I recently ordered a slew of books from Amazon. Some for me some for my kids. Before I clicked on the check out I decided to cruise the selections Amazon thought I might like. One of the books was "Contemporary American Woodworkers" by Michael A Stone. A book highlighting 10 modern era woodworkers, their philosophies and their work. Included are Wharton Esherick, Arthur Espenet Carpenter, George Nakashima, James Krenov, Bob Stocksdale, Wendell Castle, Tage Frid, Garry Knox Bennett, Sam Maloof, and Jere Osgood.
I bought it used. I probably paid less that $10.00 over all for it. The description by the seller (not Amazon directly but an "associate") was used and fair condition, hardcover with dust cover. I will happily pay a little more for a used book with the dust cover, it often means the book was well taken care of otherwise.
It arrived in the mail two days ago. I opened it up and was on the inside cover found an inscription that made my jaw drop.
Here was a book signed by the author, with an inscription written to Sam and Alfreda Maloof. That means this book was probably in Sam Maloof's hands at one point, and most likely among the books on his shelf. The possibilities of receiving this book from a random selection on Amazon amazes me. It's part of the human experience to tack significance onto seemingly random acts of coincidence, but then again, maybe there is something to destiny. This book could have ended up in a thousand different hands, people who would not ever have recognised the names in the inscription.

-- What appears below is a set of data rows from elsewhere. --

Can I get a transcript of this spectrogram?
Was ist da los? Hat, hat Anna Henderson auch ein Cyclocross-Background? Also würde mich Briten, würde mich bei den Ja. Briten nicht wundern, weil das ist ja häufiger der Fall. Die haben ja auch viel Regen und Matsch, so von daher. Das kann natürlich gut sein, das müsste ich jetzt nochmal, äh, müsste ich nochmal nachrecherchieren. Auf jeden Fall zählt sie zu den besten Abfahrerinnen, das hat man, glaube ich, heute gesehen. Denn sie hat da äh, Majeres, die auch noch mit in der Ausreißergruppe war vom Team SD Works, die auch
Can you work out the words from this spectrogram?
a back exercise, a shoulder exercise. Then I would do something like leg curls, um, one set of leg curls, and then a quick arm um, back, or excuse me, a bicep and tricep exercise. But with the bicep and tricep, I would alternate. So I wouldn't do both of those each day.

Having it in my possession almost feels like I stole something.
The book itself is fantastic. It gives a snapshot of woodworking in the mid 1980's. The parents of woodworking as I know it today. Between the covers are the roots of both studio furniture and modern woodworking media. We revere the words these men wrote and the furniture they built. Have you spent time in your favorite chair with "An Impractical Cabinetmaker" or "Soul of a Tree"? Paged through Fine Woodworking Magazine?

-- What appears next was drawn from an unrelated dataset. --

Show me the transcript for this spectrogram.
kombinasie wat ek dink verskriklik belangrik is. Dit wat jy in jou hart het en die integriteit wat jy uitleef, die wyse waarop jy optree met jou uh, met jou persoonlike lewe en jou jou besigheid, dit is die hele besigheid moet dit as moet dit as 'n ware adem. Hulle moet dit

How revered are the names of Krenov and Maloof, Frid and Nakashima.
But the question remains, "Where do we go from here?" The book is nigh 30 years old. Who are the next ten Artisan Masters of today? Not to replace the artisans mentioned in this book, but to stand on their shoulders to see further, like those in the book stood on the shoulders of those before them.
How about men like Thos. Moser, David Savage, or Aaron Bladon? Writers and teachers like Jeff Miller or Tom Fidgen? An artistic wild card like Chris Wong? Someone immersed in green woodworking tradition like Jarrod StoneDahl?
Or, is the furniture output you see from these woodworkers to much like the sculptural work of the ten men listed in Michael A. Stone's book.
What's the next step past sculptural, studio style furniture.
I sure don't consider myself nearly experienced enough, educated enough, or worldly enough to deserve the right to weigh in on the who or what of these questions.
We spend a lot of time looking at our past, and thats a good thing. We learn from our past.
We spend a fair amount of our time looking to our future. Soon I will start building this. Tomorrow I will cut the joinery for that. This is also good because you need to have a sense of where you want to go.
The thing you miss, looking to the future or rebuilding the past, is discovering where you're standing Right Now.
Like it or not, this book records ten woodworkers relevance in the past. Who would you count as the woodworkers building their relevance now and working towards the future?
I hope people will understand that someone has to ask these questions.
Ratione et Passionis